Accident Resulting in the Death of a Captain at Kittilä Airport on 4 January 2018
An accident that occurred in conjunction with departure preparations of a business jet on 4 January 2018 resulted in the death of the captain. The aircrew included the captain, the co-pilot and a cabin assistant. The aircraft had arrived in Kittilä two days before and was about to take off for a positioning flight without passengers. During these two days the aircraft was parked outside. Considering the season, the weather was usual. On the day of the arrival it was lightly snowing and the temperature was -5 °C; on the day of the accident the temperature was -22 °C.
On the day of the arrival the captain completed the final cockpit procedures alone while the co-pilot was outside putting on the aircraft’s external engine and sensor covers. At this point, the captain, apparently, closed the outflow valve because of the blowing snow.
On the day of the departure the co-pilot placed the aircrew’s baggage into the rear baggage compartment and began to remove snow. The captain and the cabin attendant boarded the aircraft. The captain started the APU which generates bleed air for heating the cabin and electricity for aircraft systems. The captain selected APU bleed air to be ducted into the cabin. Following this, the captain went outside to assist the co-pilot in removing snow and frost.
A moment later the captain went back inside to fetch a pair of gloves. When he came back out, he closed the door. A little later the cabin assistant inside the cabin felt pressure in her chest and ears. She went into the cockpit and knocked on the window to get the attention of the pilots. The pilots discontinued the snow removal. The captain opened the door which, owing to the significant differential pressure between the cabin and the outside, blew open with excessive force, hitting the captain and knocking him to the ground. The pressure wave also knocked the co-pilot down.
After the co-pilot got back on his feet, he alerted the Air Traffic Control by radio. The ATC, in turn, alerted the Emergency Response Centre. The co-pilot and airport workers who had arrived at the site began to administer CPR. The first ambulance arrived within 10 minutes whereupon the first responders took over and continued with the resuscitation. The co-pilot was not injured but the cabin assistant sustained minor injuries.
The operator stated that they comply with the aircraft manufacturer’s Cold Weather Operations Manual. Among other things, the Manual states that the door can be closed to expedite heating and included the following instruction: “if APU operating, check outflow valve is full open". In this case the cabin was pressurised because APU bleed air was ducted into the cabin, the ouflow valve was closed and the door was closed.
On the basis of the investigation the Safety Investigation Authority recommends that:
The Civil Aviation Authority of Israel (CAAI) supervise that Israel Aviation Industries (IAI) updates the operating manuals of the Gulfstream G150 and other comparable aircraft types.

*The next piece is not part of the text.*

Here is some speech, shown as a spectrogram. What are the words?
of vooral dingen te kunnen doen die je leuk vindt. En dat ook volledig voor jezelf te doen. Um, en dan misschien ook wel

Updates to the sections that address closing the door as a means of heating or cooling the aircraft should include a caution to check that the outflow valve is fully open before the door is closed.
The European Aviation Safety Agency (EASA) inform air operators, ground handling organisations and aerodrome rescue and firefighting organisations of a safety threat which may be caused by aircraft pressurisation on the ground and consequent explosive door openings. The bulletin must include the actions with which the safety threat can be controlled, as well as a reminder to provide the associated training to all persons involved with handling aircraft on the ground.